How I wish I could find those tapes now!
Looking back and remembering how influential Bob was, I totally understand many parents’ fear of him.
But like the world over, they would eventually come around, and I even heard my Guardian-dad arguing with one of his friends a few years before he passed away, about how much of a prophet Bob was and how he
should be made a national hero.
My Guardian had by then become a Bob aficionado; My! How the world
But that was due in large part to Bob’s immense popularity globally.
He made us all proud to be
African everywhere in the world we went.
It didn’t matter whether you were in Sydney, Mumbai or Timbuktu.
Mention that you were Rastafaran and the only point of reference for further conversation…was
I see the same craze when every other foreigner thinks every Kenyan is a track athlete!
In fact, at any T-shirt stand in any city in the world, there are only two images that you are guaranteed to find — Bob and Che (Guevara) — the
unmistakable global images of revolution and change.
Believe me, I’ve checked.
His popularity over 30 years after his death speaks volumes.
Drop a ‘Bob’ during a party and
even today’s youngsters who were born years well after his death break out singing word for word, ‘Get
up Stand Up’, or ‘Buffalo Soldier” as if they were the latest release from Lady gaga or Kanye west.
Internationally, Bob still
outsells any other Jamaican artiste and is loved globally even in death.
To westerners, he is Bob Marley — international reggae icon.
To us, he was, and is, simply…Bob.
I remember that devastating announcement and the hollow feeling it left in me.
It was May 11, 1981 and I was right back to school after Easter Holidays.
The radio announcer interrupted the music to tell me that the
King was dead. That was over the famous lunchtime music in KBC radio that I really loved listening to.
Knowing what he had meant to me,
my friends huddled together and offered condolences as if he was my relative. I couldn’t face to watch his funeral at the National Arena on TV.
I wanted to remember him as I knew
him…smiling, playing ball, smoking a ‘spliff’ and sitting on the grass after a game of football; chanting down Babylon one more time on a stage.
I was going off for my A-Level the following year and I took with
me his music and his message.
And of course, since
I was moving out of my guardian’s house and could do what I wanted in my own dorm room, I also took his
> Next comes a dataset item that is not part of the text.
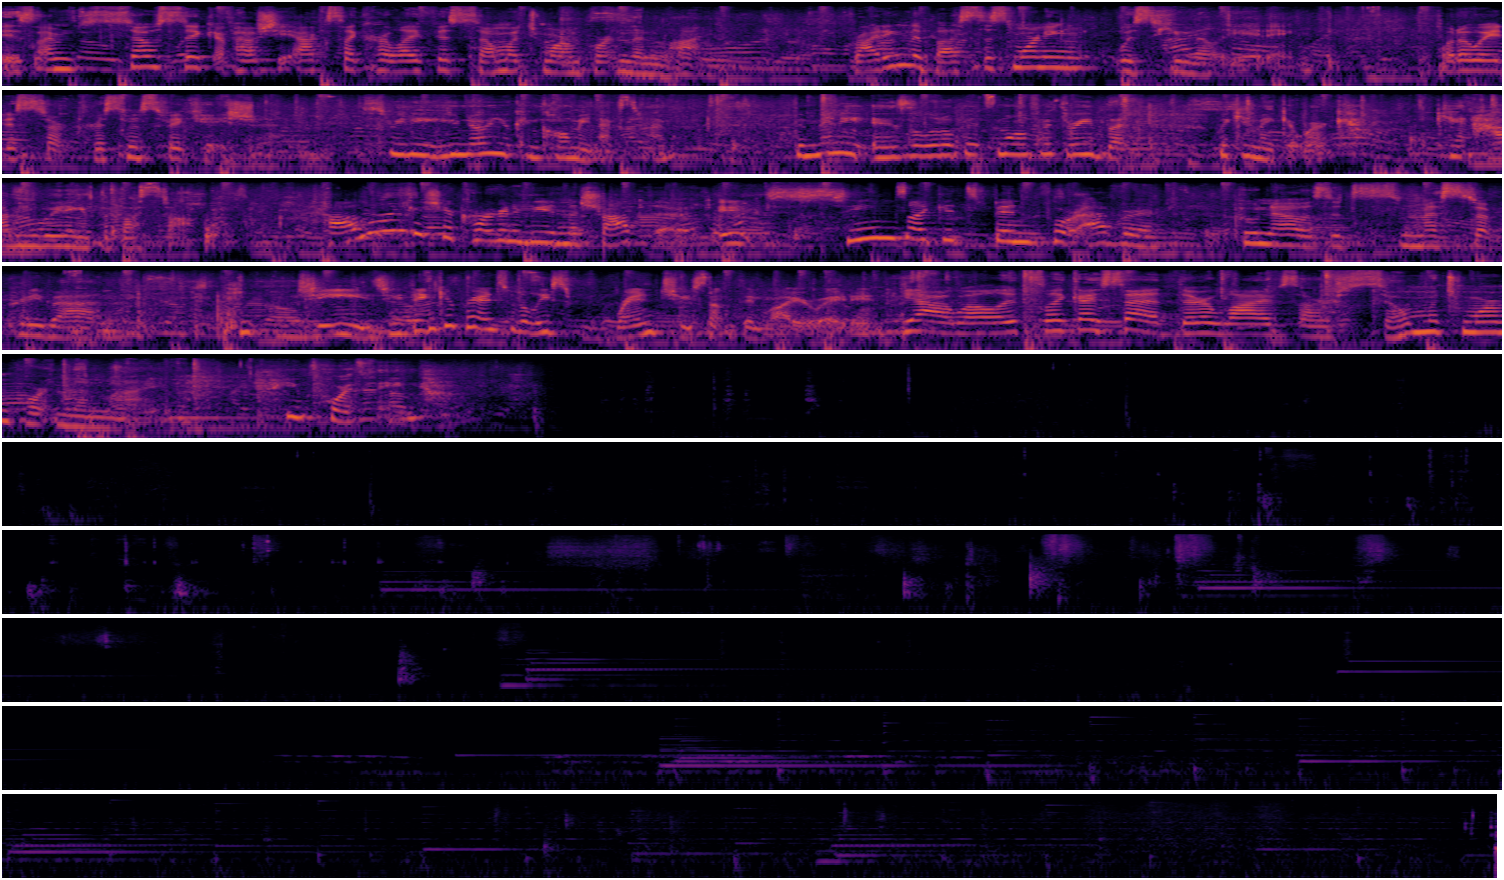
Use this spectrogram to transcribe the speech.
Anyways, I'm so sick of how she acts like her life is so much more important than mine. Riding the bus this morning was humiliating. What a way to start Christmas vacation. Sweetie, you know you can call me next time. The mini is a little bit small for three, but we can make it work. Can't have you waiting at the bus stop. How long is your car gonna be in the shop though? It seems like it's been forever. Who knows? It's messed up pretty bad. Jeez, you think your parents would at least rent you something while you're waiting? Yeah, well, it's like I said, their lives are so much more important than mine. You poor thing.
Yes, Bob and I have come a long way together… I’m almost 50 years now.
I never formally met him.
But he spoke to me.
And his voice still reverberates through my being, my life, my identity…as an African.
Just some random thoughts that came to my mind….